The 29-year-old Cockrell, who last played with the Carolina Panthers one season ago, will have a homecoming of sorts upon his likely arrival in New York. Cockrell will once again join James Bradberry in the Giants secondary, as the two were teammates in Carolina last year.
Cockrell’s signing will also mark the beginning of his second stint in a Giants uniform. Cockrell was traded to New York from the Pittsburgh Steelers at the start of the 2017 NFL regular season. The Duke alumn went on to appear in all 16 games with the Giants that season, making nine starts and recording three interceptions and 11 passes defended.
What to Expect from Cockrell
Cockrell offers versatility from both the slot and boundary corner position. At 6-feet tall and 190-pounds, he comes in as one of the bigger cornerbacks on the roster and will likely compete for an outside gig, as there is already a slew of nickelbacks on the current roster.
With that said, the addition of Cockrell will likely not halt the Giants from continuing to sniff around the cornerback market moving forward.
While his 2019 production looks solid on paper, racking up 62 total tackles, two interceptions and eight passes defended, the advance metrics show Cockrell struggled mightily at times a season ago. The ex-Panthers defensive back finished with a fairly abysmal Pro Football Focus grade of just 57.5 last year. This is likely a major reason for him remaining on the open market as we embark on the second week of August.
Yet, Cockrell’s drop in play could be attributed to a broken left tibia that he suffered in training camp the year prior, which led to his placement on injured reserve.
The Giants will be looking for Cockrell to tap into his pre-injury form in his return to New York, as the corner had averaged a solid 72.2 PFF grade over a three-year span prior to the broken tibia, including a 71.1 grade during his one-year stint in New York back in 2017.

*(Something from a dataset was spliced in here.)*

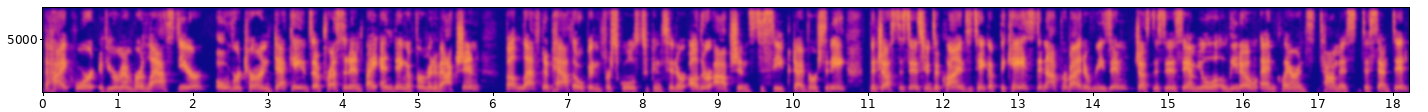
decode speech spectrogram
The High Court, if you remember last year, overturned decades of precedent by ending affirmative action but left a path open for schools to consider other options to seek diversity. The justices who declined to take up the case did not provide a reason. Justices Samuel Alito and Clarence Thomas dissented.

The Giants are down two of their top three corners and we’re still a month away from the regular season. Cockrell may not be the be-all end-all answer to Big Blue’s concerns in their secondary. However, at this point, New York is simply looking for viable options on the backend of their defense and Cockrell is just that.